FRC’s new buildings have met thermal codes, and the older temporaries were upgraded long ago. The school’s geothermal heating/cooling system floor space percentage as an entire campus is in the top 10 percent of all 107 community colleges. The original 1989 geo retrofit was a defense against monstrous all-electric bills at the time, and its success has fostered new and retrofitted geo installations for remaining campus buildings.
In recommending audits, Dr. Saxton also mentions water use on campus and specifically water pivots used to irrigate newly acquired ranch land south of Spanish Creek. The college obtains all its water from a well and, more recently, irrigation from the creek itself. I’ve already mentioned FRC’s low cost of power, much of which provides pumping for campus and ranch land irrigation.
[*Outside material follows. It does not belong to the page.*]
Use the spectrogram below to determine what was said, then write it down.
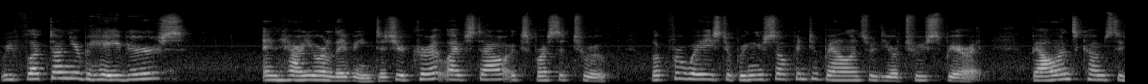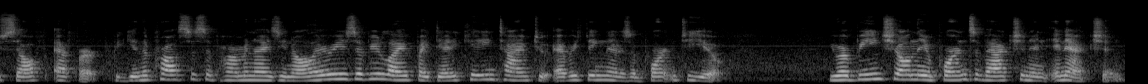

It is important to note that regardless of irrigation costs, campus water grows feed for horses and cattle, both of which are part of FRC’s significant Equine and Ranch Management programs. This lowers costs by avoiding higher-priced imported feed. And with the addition of pivot sprinkling, students are being trained in the techniques of irrigation management, something that’s impossible to fully convey from inside a classroom. Students, in effect, have a lab at their disposal to better understand the concepts and the actual operation and maintenance of an irrigation system.
I applaud anyone’s interest in achieving energy savings and institutional leadership for green practices. Aside from specialized conferences and workshops that might involve the local community, I think FRC is currently behaving in a responsible way to do its part in minimizing global warming and the effects of climate change.